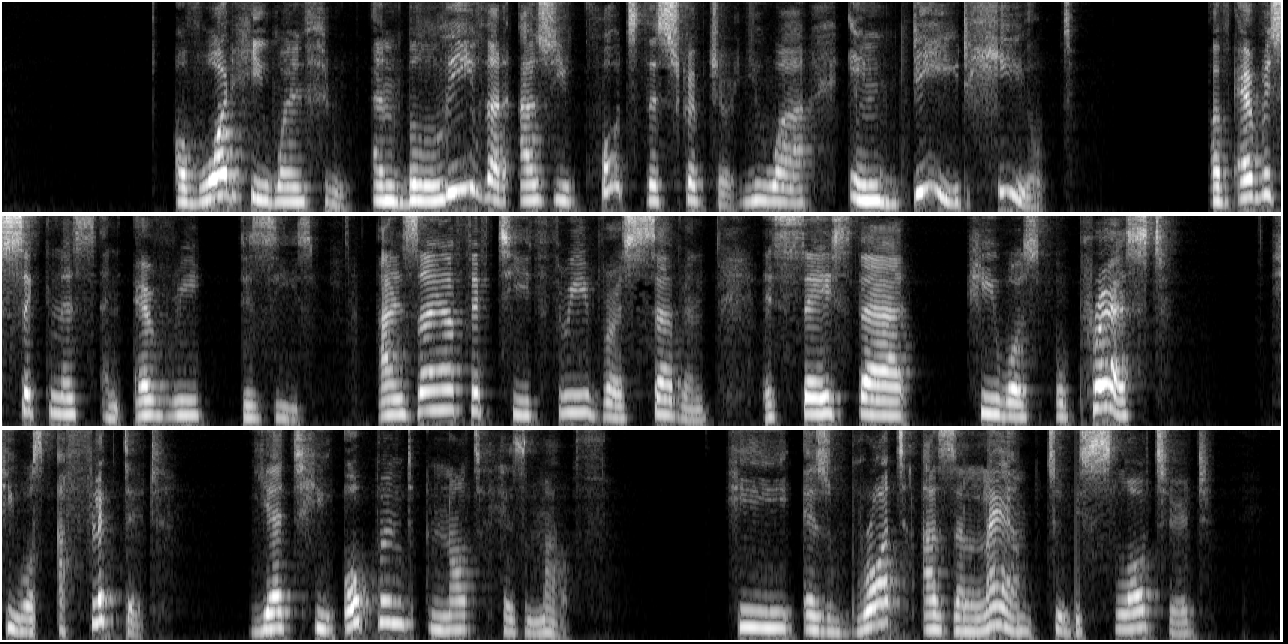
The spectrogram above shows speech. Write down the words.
of what he went through and believe that as you quote the scripture, you are indeed healed of every sickness and every disease. Isaiah 53, verse 7, it says that he was oppressed, he was afflicted, yet he opened not his mouth. He is brought as a lamb to be slaughtered,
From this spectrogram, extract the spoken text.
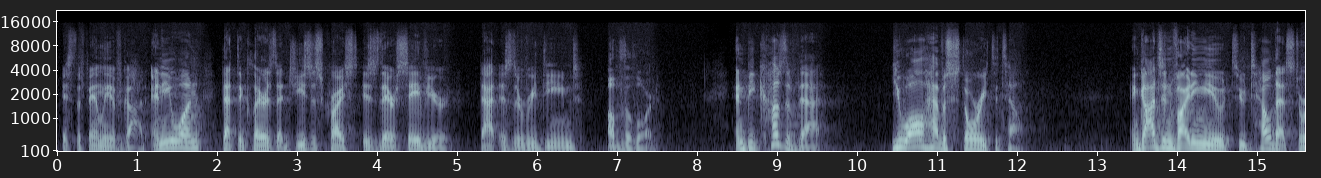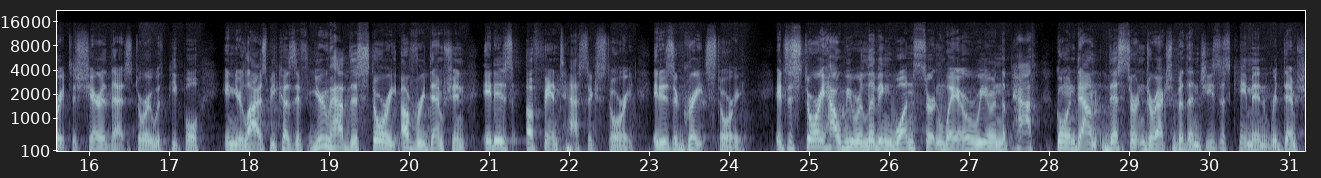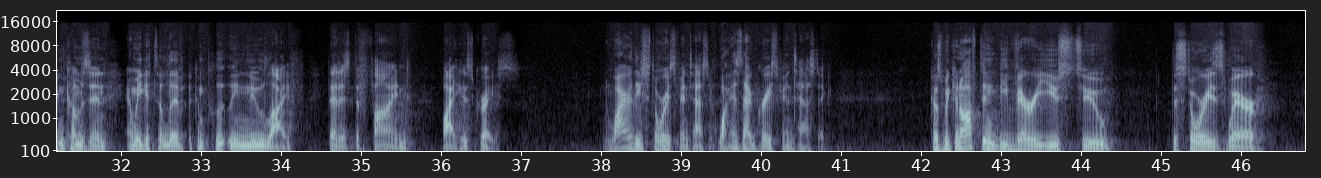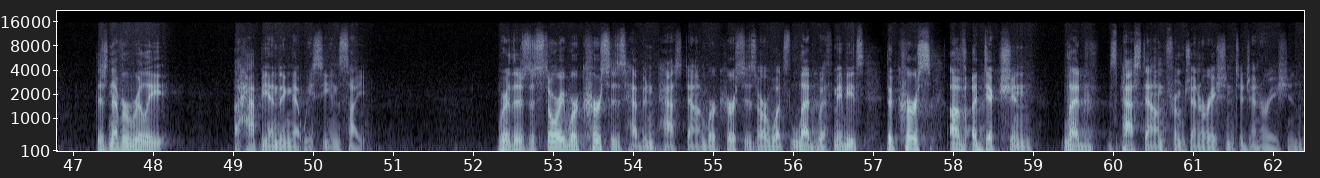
it's the family of God. Anyone that declares that Jesus Christ is their Savior, that is the redeemed of the Lord. And because of that, you all have a story to tell. And God's inviting you to tell that story, to share that story with people in your lives. Because if you have this story of redemption, it is a fantastic story. It is a great story. It's a story how we were living one certain way or we were in the path going down this certain direction, but then Jesus came in, redemption comes in, and we get to live a completely new life that is defined by his grace. And why are these stories fantastic? Why is that grace fantastic? Because we can often be very used to the stories where there's never really a happy ending that we see in sight. where there's a story where curses have been passed down, where curses are what's led with. Maybe it's the curse of addiction led passed down from generation to generation.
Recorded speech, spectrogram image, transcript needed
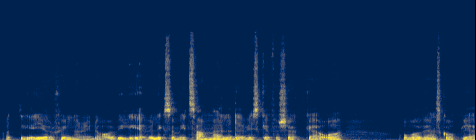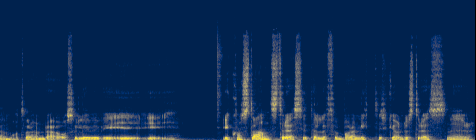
Och att det gör skillnaden idag. Vi lever liksom i ett samhälle där vi ska försöka att och vara vänskapliga mot varandra och så lever vi i, i, i konstant stress istället för bara 90 sekunder stress när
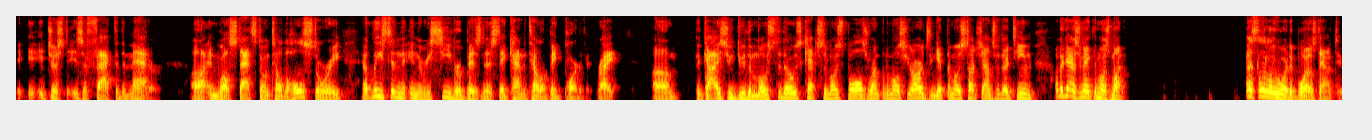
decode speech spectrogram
It, it just is a fact of the matter. Uh, and while stats don't tell the whole story, at least in the in the receiver business, they kind of tell a big part of it, right? Um, the guys who do the most of those, catch the most balls, run for the most yards, and get the most touchdowns for their team are the guys who make the most money. That's literally what it boils down to.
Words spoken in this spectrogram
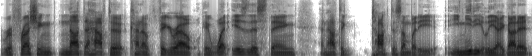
refreshing not to have to kind of figure out, okay, what is this thing and how to talk to somebody. Immediately i got it.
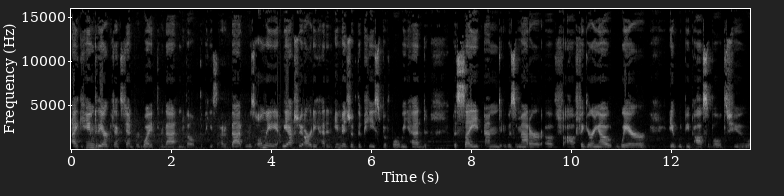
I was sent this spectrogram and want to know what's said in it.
I came to the architect Stanford White through that and developed the piece out of that. It was only, we actually already had an image of the piece before we had the site, and it was a matter of uh, figuring out where it would be possible to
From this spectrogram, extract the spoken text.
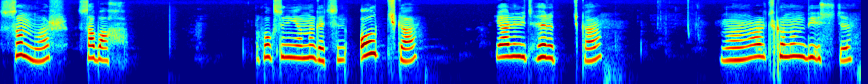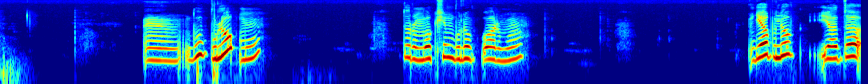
Son var. Sabah. Fox'un yanına geçsin. Old çıkar. Yani bir Herod çıkar. Normal çıkanın bir üstü. Ee, bu blok mu? Durun bakayım blok var mı? Ya blok ya da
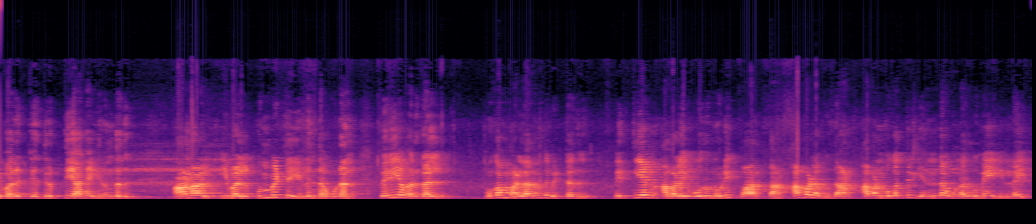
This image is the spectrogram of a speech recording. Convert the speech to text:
இவருக்கு திருப்தியாக இருந்தது. ஆனால் இவள் கும்பிட்டு எழுந்தவுடன் பெரியவர்கள் முகம் மலர்ந்து விட்டது. நித்யன் அவளை ஒரு நொடி பார்த்தான். அவ்வளவுதான். அவன் முகத்தில் எந்த உணர்வுமே இல்லை.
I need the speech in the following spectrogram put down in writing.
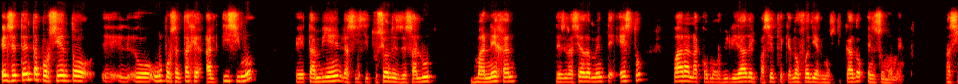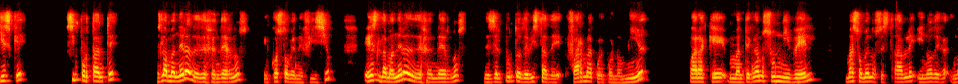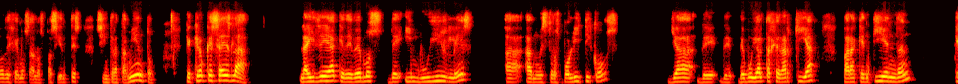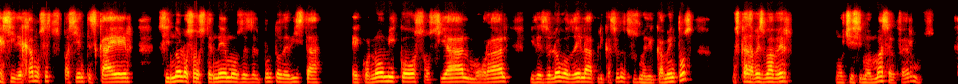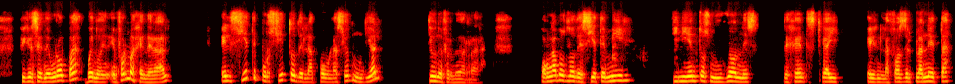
El 70%, eh, o un porcentaje altísimo, eh, también las instituciones de salud manejan, desgraciadamente, esto para la comorbilidad del paciente que no fue diagnosticado en su momento. Así es que es importante, es la manera de defendernos en costo-beneficio, es la manera de defendernos desde el punto de vista de farmacoeconomía para que mantengamos un nivel más o menos estable y no, no dejemos a los pacientes sin tratamiento. Que creo que esa es la, la idea que debemos de imbuirles a, nuestros políticos ya de, de, muy alta jerarquía para que entiendan que si dejamos estos pacientes caer, si no los sostenemos desde el punto de vista económico, social, moral y desde luego de la aplicación de sus medicamentos, pues cada vez va a haber muchísimo más enfermos. Fíjense, en Europa, bueno, en, forma general, el 7% de la población mundial tiene una enfermedad rara. Pongámoslo de 7.500 millones de gentes que hay en la faz del planeta,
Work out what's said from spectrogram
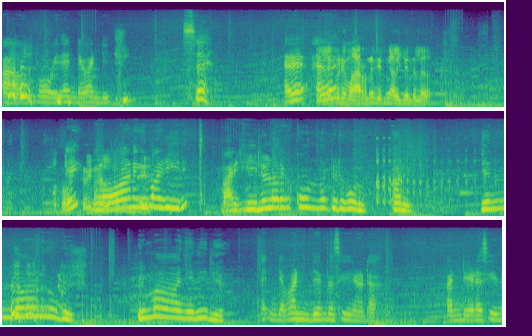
പാവം പോയത് എന്റെ വണ്ടി. എല്ലാം കൂടി മറന്ന് തിരിഞ്ഞ് കളിക്കണ്ടല്ലോ. ഏയ് പോവാണെങ്കിൽ വഴിയിൽ വഴിയിലുള്ളവരൊക്കെ കൊന്നിട്ടിട്ട് പോലും ആണ്. എന്താണ് നോക്ക്? ഒരു മാന്യതയില്ല. എന്റെ വണ്ടി എന്താ സീനാട്ടാ വണ്ടിയുടെ സീൻ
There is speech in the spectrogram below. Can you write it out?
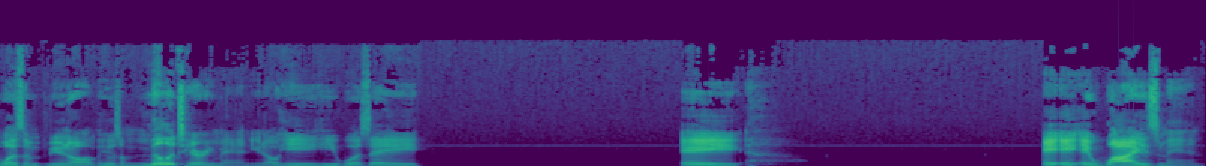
was a you know he was a military man you know he he was a a a, a, a wise man.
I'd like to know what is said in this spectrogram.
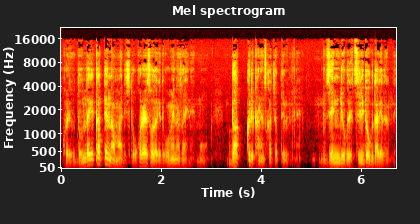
これどんだけ買ってんだお前ってちょっと怒られそうだけどごめんなさいね。もうばっくり金使っちゃってるんでね。全力で釣り道具だけなんで。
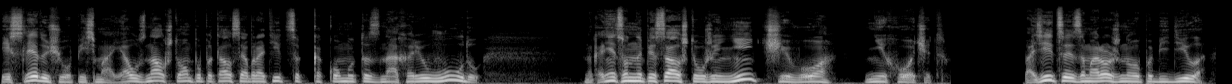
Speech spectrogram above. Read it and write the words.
Из следующего письма я узнал, что он попытался обратиться к какому-то знахарю Вуду. Наконец он написал, что уже ничего не хочет. Позиция замороженного победила —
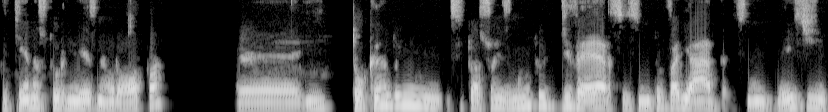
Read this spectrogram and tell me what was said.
pequenas turnês na Europa é, e tocando em situações muito diversas, muito variadas, né? desde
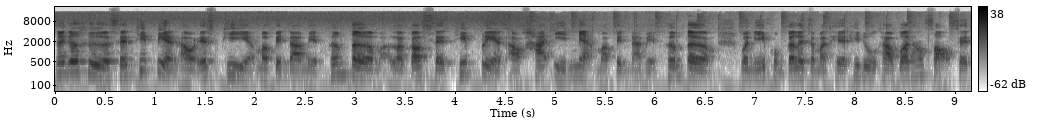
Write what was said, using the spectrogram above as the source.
นั่นก็คือเซตที่เปลี่ยนเอา SP มาเป็นดาเมจเพิ่มเติม แล้วก็เซตที่เปลี่ยนเอาค่าอินเนี่ยมาเป็นดาเมจเพิ่มเติม วันนี้ผมก็เลยจะมาเทสให้ดูครับว่าทั้ง 2 เซต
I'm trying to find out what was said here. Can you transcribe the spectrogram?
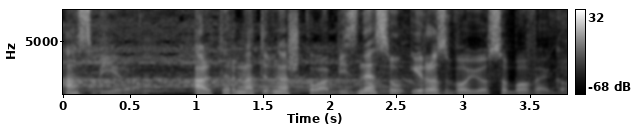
Asbiro. Alternatywna szkoła biznesu i rozwoju osobowego.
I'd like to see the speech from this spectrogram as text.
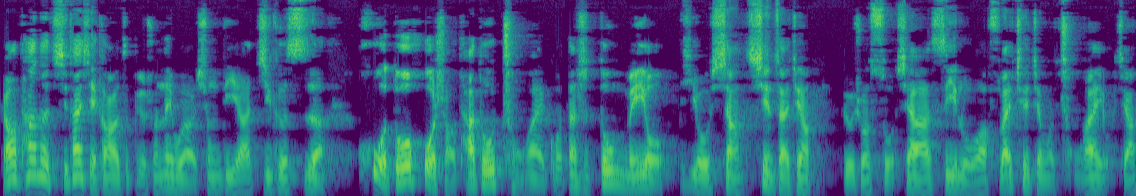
然后他的其他一些干儿子，比如说内维尔兄弟啊、基格斯啊。或多或少他都宠爱过，但是都没有有像现在这样，比如说索夏、C 罗、弗莱切这样的宠爱有加。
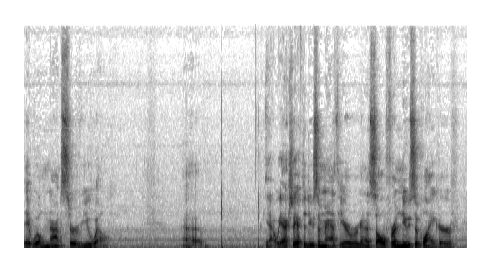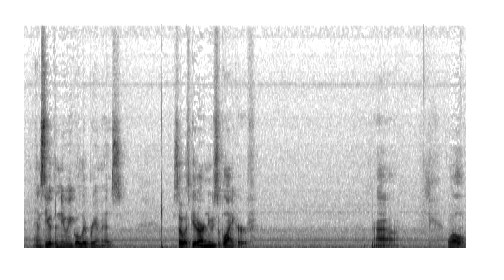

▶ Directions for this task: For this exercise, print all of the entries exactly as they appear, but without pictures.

▶ Result:
The spectrogram above shows speech. Write down the words.
of what he went through and believe that as you quote the scripture, you are indeed healed of every sickness and every disease. Isaiah 53, verse 7, it says that he was oppressed, he was afflicted, yet he opened not his mouth. He is brought as a lamb to be slaughtered,
From this spectrogram, extract the spoken text.
it's the family of God. Anyone that declares that Jesus Christ is their Savior, that is the redeemed of the Lord. And because of that, you all have a story to tell. And God's inviting you to tell that story, to share that story with people in your lives. Because if you have this story of redemption, it is a fantastic story. It is a great story. It's a story how we were living one certain way or we were in the path going down this certain direction, but then Jesus came in, redemption comes in, and we get to live a completely new life that is defined by his grace. And why are these stories fantastic? Why is that grace fantastic? Because we can often be very used to the stories where there's never really a happy ending that we see in sight. where there's a story where curses have been passed down, where curses are what's led with. Maybe it's the curse of addiction led passed down from generation to generation.
Recorded speech, spectrogram image, transcript needed
Och att det gör skillnaden idag. Vi lever liksom i ett samhälle där vi ska försöka att och vara vänskapliga mot varandra och så lever vi i, i, i konstant stress istället för bara 90 sekunder stress när
decode speech spectrogram
It, it just is a fact of the matter. Uh, and while stats don't tell the whole story, at least in the in the receiver business, they kind of tell a big part of it, right? Um, the guys who do the most of those, catch the most balls, run for the most yards, and get the most touchdowns for their team are the guys who make the most money. That's literally what it boils down to.
Words spoken in this spectrogram
refreshing not to have to kind of figure out, okay, what is this thing and how to talk to somebody. Immediately i got it.
I was sent this spectrogram and want to know what's said in it.
I came to the architect Stanford White through that and developed the piece out of that. It was only, we actually already had an image of the piece before we had the site, and it was a matter of uh, figuring out where it would be possible to
From this spectrogram, extract the spoken text.
Son var. Sabah. Fox'un yanına geçsin. Old çıkar. Yani bir Herod çıkar. Normal çıkanın bir üstü. Ee, bu blok mu? Durun bakayım blok var mı? Ya blok ya da
This image is the spectrogram of a speech recording. Convert the speech to text:
இவருக்கு திருப்தியாக இருந்தது. ஆனால் இவள் கும்பிட்டு எழுந்தவுடன் பெரியவர்கள் முகம் மலர்ந்து விட்டது. நித்யன் அவளை ஒரு நொடி பார்த்தான். அவ்வளவுதான். அவன் முகத்தில் எந்த உணர்வுமே இல்லை.
I need the speech in the following spectrogram put down in writing.
El 70%, eh, o un porcentaje altísimo, eh, también las instituciones de salud manejan, desgraciadamente, esto para la comorbilidad del paciente que no fue diagnosticado en su momento. Así es que es importante, es la manera de defendernos en costo-beneficio, es la manera de defendernos desde el punto de vista de farmacoeconomía para que mantengamos un nivel más o menos estable y no, no dejemos a los pacientes sin tratamiento. Que creo que esa es la, la idea que debemos de imbuirles a, nuestros políticos ya de, de, muy alta jerarquía para que entiendan que si dejamos estos pacientes caer, si no los sostenemos desde el punto de vista económico, social, moral y desde luego de la aplicación de sus medicamentos, pues cada vez va a haber muchísimo más enfermos. Fíjense, en Europa, bueno, en, forma general, el 7% de la población mundial tiene una enfermedad rara. Pongámoslo de 7.500 millones de gentes que hay en la faz del planeta,
Work out what's said from spectrogram
പാവം പോയത് എന്റെ വണ്ടി. എല്ലാം കൂടി മറന്ന് തിരിഞ്ഞ് കളിക്കണ്ടല്ലോ. ഏയ് പോവാണെങ്കിൽ വഴിയിൽ വഴിയിലുള്ളവരൊക്കെ കൊന്നിട്ടിട്ട് പോലും ആണ്. എന്താണ് നോക്ക്? ഒരു മാന്യതയില്ല. എന്റെ വണ്ടി എന്താ സീനാട്ടാ വണ്ടിയുടെ സീൻ
There is speech in the spectrogram below. Can you write it out?
was a you know he was a military man you know he he was a a a, a, a wise man.
I'd like to know what is said in this spectrogram.
これどんだけ買ってんだお前ってちょっと怒られそうだけどごめんなさいね。もうばっくり金使っちゃってるんでね。全力で釣り道具だけなんで。
Speech spectrogram above. Read it and write the words.
Из следующего письма я узнал, что он попытался обратиться к какому-то знахарю Вуду. Наконец он написал, что уже ничего не хочет. Позиция замороженного победила —
Read this spectrogram and tell me what was said.
pequenas turnês na Europa é, e tocando em situações muito diversas, muito variadas, né? desde
Write what was said, using the spectrogram above as the source.
นั่นก็คือเซตที่เปลี่ยนเอา SP มาเป็นดาเมจเพิ่มเติม แล้วก็เซตที่เปลี่ยนเอาค่าอินเนี่ยมาเป็นดาเมจเพิ่มเติม วันนี้ผมก็เลยจะมาเทสให้ดูครับว่าทั้ง 2 เซต
I'm trying to find out what was said here. Can you transcribe the spectrogram?
Asbiro. Alternatywna szkoła biznesu i rozwoju osobowego.
I'd like to see the speech from this spectrogram as text.
然后他的其他一些干儿子，比如说内维尔兄弟啊、基格斯啊。或多或少他都宠爱过，但是都没有有像现在这样，比如说索夏、C 罗、弗莱切这样的宠爱有加。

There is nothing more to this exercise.